Many of the paintings and sculptures of Nikolai Sverchkov, who was considered the best Russian painter of animal subjects of his generation, were commissioned by leading horse breeders and collected by many important members of the nobility, including Napoleon III and Tsar Alexander II.
Sverchkov's father, who was the head groom at the Royal Stables, insisted that his son enter government service despite his early talent for drawing. While working at the Ministry of the Interior in St. Petersburg, Sverchkov would draw the street activity occurring outside his window. He eventually entered the Imperial Academy of Fine Arts as a free artist in 1840 and quickly established a reputation for painting horses.

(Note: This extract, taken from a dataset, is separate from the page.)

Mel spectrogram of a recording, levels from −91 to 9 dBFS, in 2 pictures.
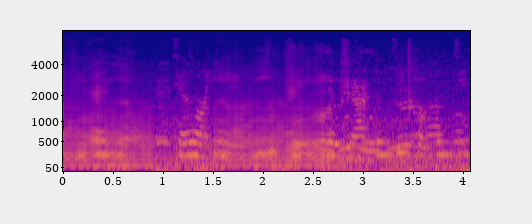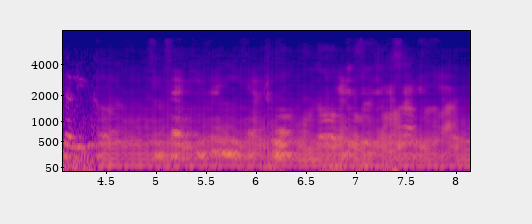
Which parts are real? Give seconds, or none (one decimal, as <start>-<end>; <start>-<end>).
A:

Sverchkov spent significant time traveling across Russia visiting horse farms, while also making sketches of peasant life that he would later develop into paintings. While this painting reflects the growing interest in peasant themes in art of the nineteenth century, its success lies in its sensitive portrayal of the interdependent relationship between peasants and nature.